The UNESCO established an international framework with the ‘UNESCO Recommendation on Open Science’ in November 2021. The breakout session will provide an opportunity to discuss how libraries could play a role in supporting UNESCO Open Science Recommendations. The discussion will be structured around the key objectives and areas of action of this Recommendation:
i. promoting a common understanding of open science, associated benefits and challenges, as well as diverse paths to open science;
ii. developing an enabling policy environment for open science;
iii. investing in open science infrastructures and services;
iv. investing in human resources, training, education, digital literacy and capacity building for open science;
v. fostering a culture of open science and aligning incentives for open science;
vi. promoting innovative approaches for open science at different stages of the scientific process;
vii. promoting international and multi-stakeholder cooperation in the context of open science and with view to reducing digital, technological and knowledge gaps.
The panel, together with facilitator, Iryna Kuchma, will invite the audience to actively contribute to the discussion.

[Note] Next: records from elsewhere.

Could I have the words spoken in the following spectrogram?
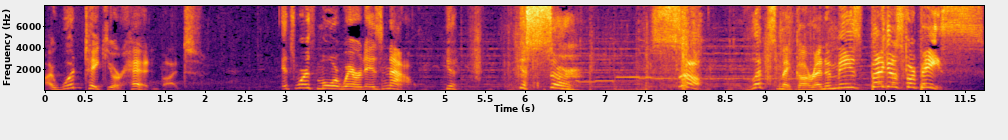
I would take your head, but it's worth more where it is now. Yeah. Yes, sir. So, let's make our enemies beg us for peace.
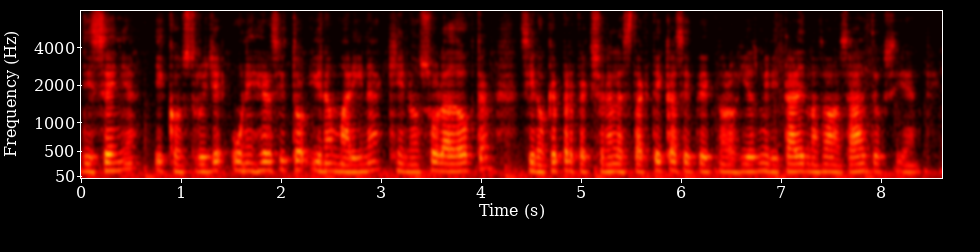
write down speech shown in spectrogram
diseña y construye un ejército y una marina que no solo adoptan, sino que perfeccionan las tácticas y tecnologías militares más avanzadas de Occidente.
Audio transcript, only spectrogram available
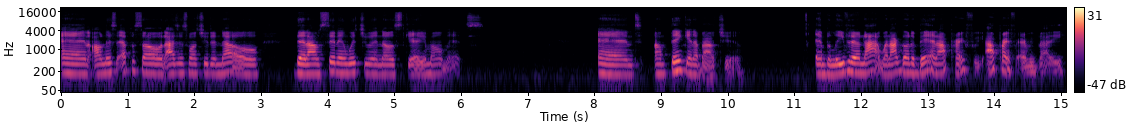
and on this episode i just want you to know that i'm sitting with you in those scary moments and I'm thinking about you. And believe it or not, when I go to bed, I pray for you. I pray for everybody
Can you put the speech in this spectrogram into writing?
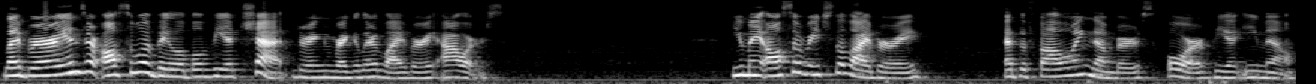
Librarians are also available via chat during regular library hours. You may also reach the library at the following numbers or via email.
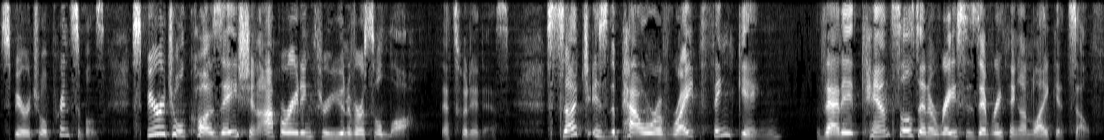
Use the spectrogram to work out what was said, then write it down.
spiritual principles. Spiritual causation operating through universal law. That's what it is. Such is the power of right thinking that it cancels and erases everything unlike itself.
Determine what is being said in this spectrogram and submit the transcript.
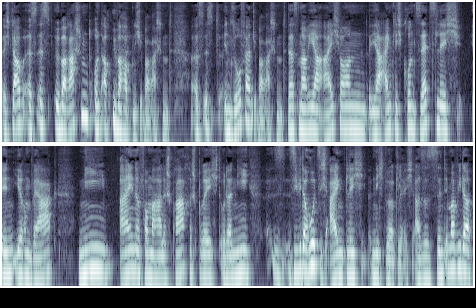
Ich glaube, es ist überraschend und auch überhaupt nicht überraschend. Es ist insofern überraschend, dass Maria Eichhorn ja eigentlich grundsätzlich in ihrem Werk nie eine formale Sprache spricht oder nie sie wiederholt sich eigentlich nicht wirklich. Also es sind immer wieder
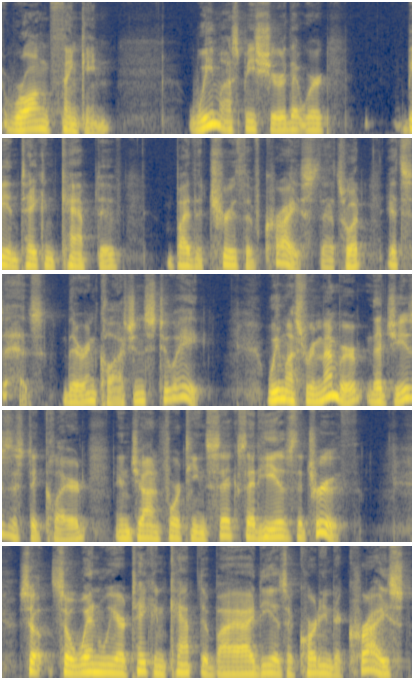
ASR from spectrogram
wrong thinking, we must be sure that we're being taken captive by the truth of Christ. That's what it says there in Colossians 2 8. We must remember that Jesus declared in John 14 6 that he is the truth. So, so when we are taken captive by ideas according to Christ,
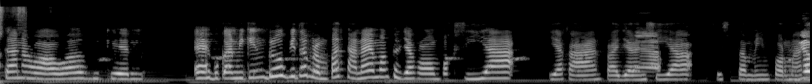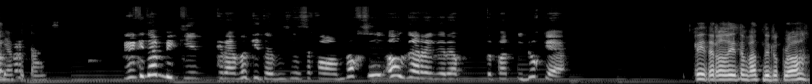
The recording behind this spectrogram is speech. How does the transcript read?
Kan awal-awal bikin eh bukan bikin grup, kita berempat karena emang kerja kelompok SIA, ya kan? Pelajaran Ya. SIA, sistem informasi per- Ini kita bikin kenapa kita bisa sekelompok sih? Oh gara-gara tempat duduk ya? Literally tempat duduk doang.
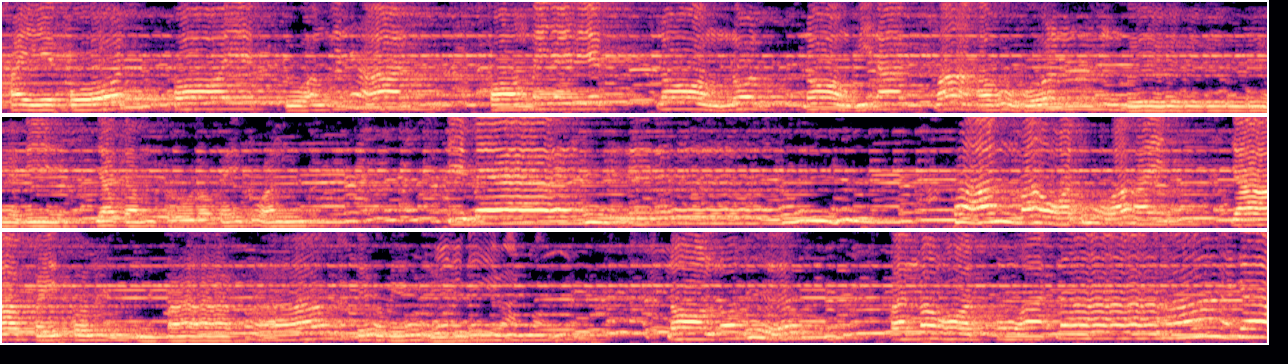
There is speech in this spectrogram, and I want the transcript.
ให้โปรดปล่อยดวงวิญญาณของแม่ใหญ่เล็กน้องนนน้องพีนัทมาเอาบุญเบื่อดีอย่าจำสู่ดอกใส่ควันอีแม่ ไปสนปากขาเดือแม่น้องโดนเถือพันมาหอดหัวนายา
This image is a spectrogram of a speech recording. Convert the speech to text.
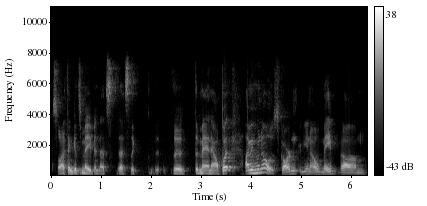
So I think it's Maybin That's that's the the the, man out. But I mean, who knows? Gardner, you know, maybe um,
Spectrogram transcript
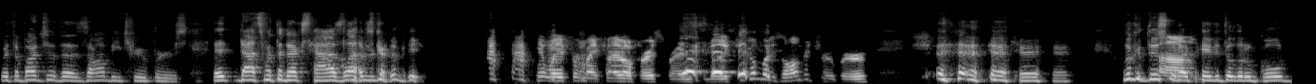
with a bunch of the zombie troopers. It, that's what the next HasLab is going to be. Can't wait for my 501st friends to be like, "Here come my zombie trooper." Look at this um, one. I um, painted the little gold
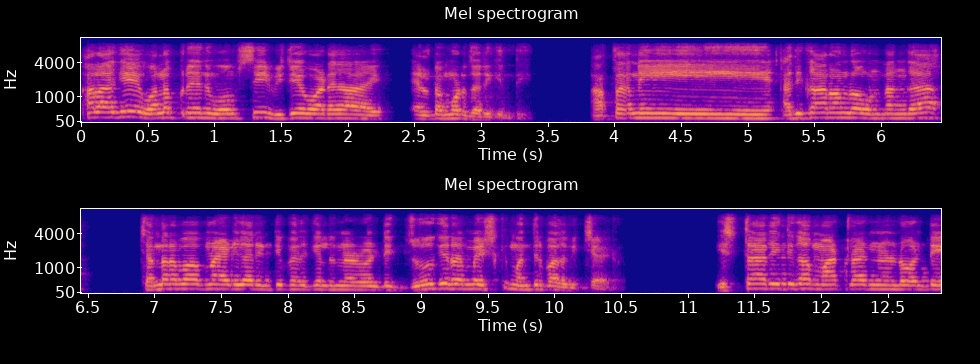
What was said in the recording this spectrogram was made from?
అలాగే వల్లభనేని వంశీ విజయవాడ వెళ్ళటం కూడా జరిగింది. అతని అధికారంలో ఉండంగా చంద్రబాబు నాయుడు గారి ఇంటి మీదకి వెళ్ళినటువంటి జోగి రమేష్కి మంత్రి పదవి ఇచ్చాడు. ఇష్టారీతిగా మాట్లాడినటువంటి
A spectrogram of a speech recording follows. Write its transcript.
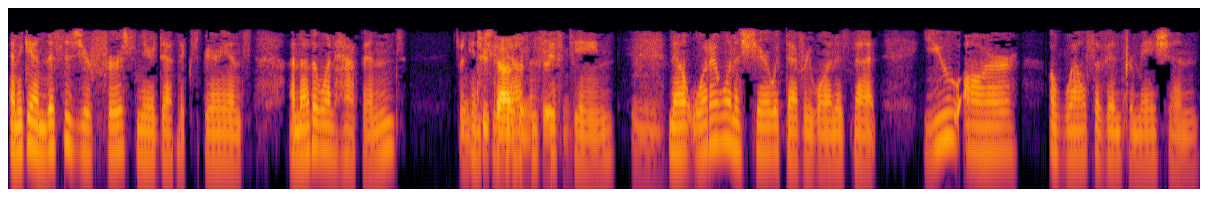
And again, this is your first near death experience. Another one happened In, in 2015. 2015. Mm. Now, what I want to share with everyone is that you are a wealth of information.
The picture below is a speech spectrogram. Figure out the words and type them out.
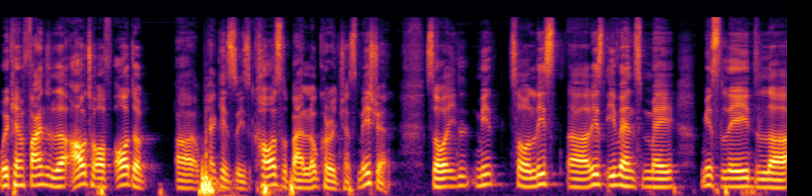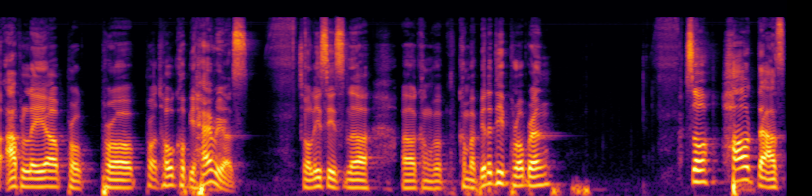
we can find the out of order uh, packets is caused by local transmission. So it, so this uh, these events may mislead the up layer pro, pro, protocol behaviors. So this is the uh, compatibility problem. So how does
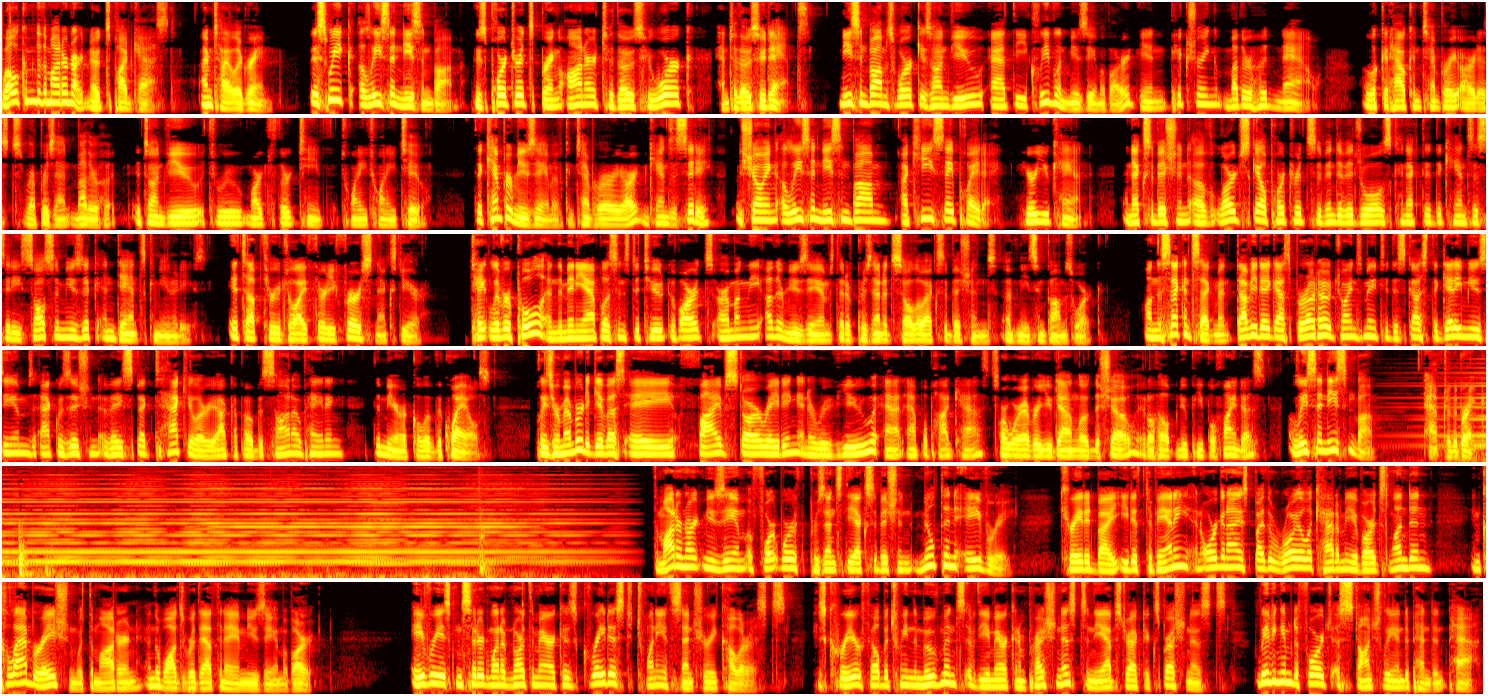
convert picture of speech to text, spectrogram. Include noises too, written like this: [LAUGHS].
Welcome to the Modern Art Notes podcast. I'm Tyler Green. This week, Aliza Nisenbaum, whose portraits bring honor to those who work and to those who dance. Nisenbaum's work is on view at the Cleveland Museum of Art in Picturing Motherhood Now, a look at how contemporary artists represent motherhood. It's on view through March 13th, 2022. The Kemper Museum of Contemporary Art in Kansas City is showing Aliza Nisenbaum Aquí se puede, Here You Can, an exhibition of large scale portraits of individuals connected to Kansas City salsa music and dance communities. It's up through July 31st next year. Tate Liverpool and the Minneapolis Institute of Arts are among the other museums that have presented solo exhibitions of Nisenbaum's work. On the second segment, Davide Gasparotto joins me to discuss the Getty Museum's acquisition of a spectacular Jacopo Bassano painting, The Miracle of the Quails. Please remember to give us a five star rating and a review at Apple Podcasts or wherever you download the show. It'll help new people find us. Lisa Nisenbaum, after the break. The Modern Art Museum of Fort Worth presents the exhibition Milton Avery, curated by Edith Devaney and organized by the Royal Academy of Arts London in collaboration with the Modern and the Wadsworth Atheneum Museum of Art. Avery is considered one of North America's greatest 20th century colorists. His career fell between the movements of the American Impressionists and the Abstract Expressionists, leaving him to forge a staunchly independent path.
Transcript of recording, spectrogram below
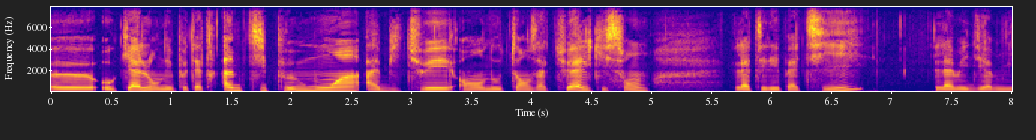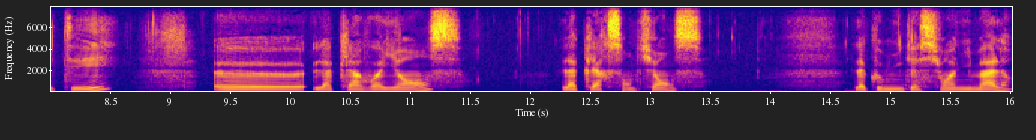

Collaborative session notes: https://docs.google.com/document/d/17nSl91YJPZSK_AAe-bh73OfJ9_PWk2XPP7tX...
- Logging in and getting settled (5 min)
- Introduction (5 min)
- Group status update (5 min)
- Presentations and panel discussion, questions discussion, facilitated by Iryna KUCHMA (70 min)
a. IRYNA KUCHMA Open Access Programme Manager, EIFL
b. Open Science policy at the National Technical University of Ukraine “Igor Sikorsky Kyiv Polytechnic Institute by Igor Sikorsky, The Library of Igor Sikorsky Kyiv Polytechnic Institute (10min)
c. Bringing together expertise and dynamic action: building on the recommendation and feeding back to UNESCO recommendation by Cécile Swiatek, LIBER Executive Board member, SPARC Europe Board Member (10min)
d. UN OS recommendation from the university perspective by Susanna Nykyri, Tampere University (10min)
e. Developing an Open Science curriculum for Librarian & Information Professionals by Tim Dennis, University of California, Los Angeles (UCLA) Library (10 min)
Discussion/questions (30-40 min)
Closing remarks (5 min)
Library Professionals, Data Professionals, Archivists, Publishers, Research Support Staff, Researchers
Research Data have become a primary research asset that often requires continued access in the dynamic environment of mobile researchers, volatile repositories, transient products and short-lived standards. Libraries have looked after written research assets for centuries and now tackle the challenge of adapting their function to making data reliably accessible and re-usable.
Recognised & Endorsed